**THE PROBLEM**
Could you restate the entries below word for word and leave the images out?

╭──

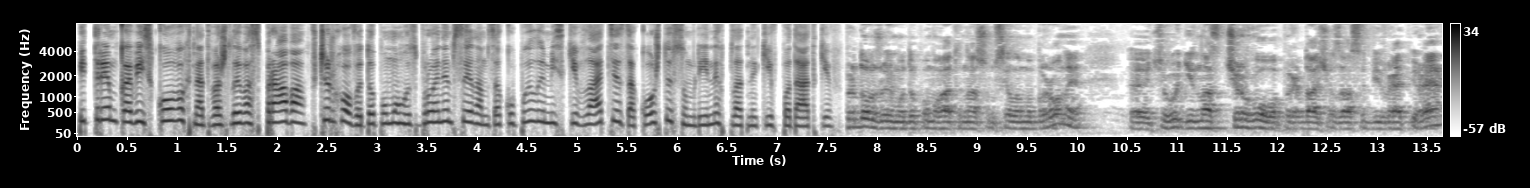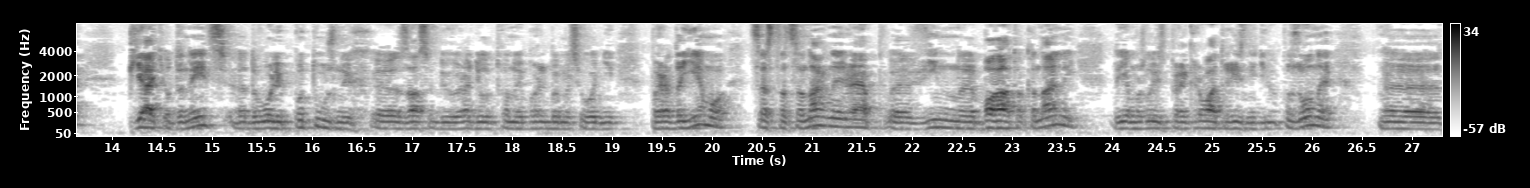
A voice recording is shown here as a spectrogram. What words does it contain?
Підтримка військових надважлива справа. В чергову допомогу Збройним силам закупили міські владці за кошти сумлінних платників податків. Продовжуємо допомагати нашим силам оборони. Е, Сьогодні у нас чергова передача засобів РЕП і РЕР. 5 одиниць е, доволі потужних е, засобів радіоелектронної боротьби ми сьогодні передаємо. Це стаціонарний РЕП, він багатоканальний, дає можливість перекривати різні діапазони. Е,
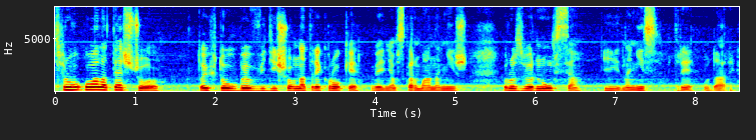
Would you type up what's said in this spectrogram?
Спровокувала те, що той, хто вбив, відійшов на три кроки, вийняв з кармана ніж, розвернувся і наніс три удари.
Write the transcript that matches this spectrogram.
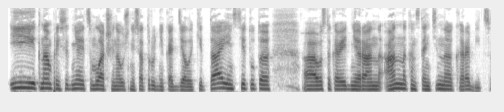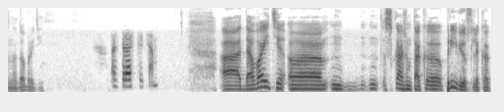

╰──

**REPLY TO THE EXERCISE**
A voice recording is shown here as a spectrogram. What words does it contain?
Підтримка військових надважлива справа. В чергову допомогу Збройним силам закупили міські владці за кошти сумлінних платників податків. Продовжуємо допомагати нашим силам оборони. Е, Сьогодні у нас чергова передача засобів РЕП і РЕР. 5 одиниць е, доволі потужних е, засобів радіоелектронної боротьби ми сьогодні передаємо. Це стаціонарний РЕП, він багатоканальний, дає можливість перекривати різні діапазони. Е,
Would you type up what's said in this spectrogram?
Спровокувала те, що той, хто вбив, відійшов на три кроки, вийняв з кармана ніж, розвернувся і наніс три удари.
Write the transcript that matches this spectrogram.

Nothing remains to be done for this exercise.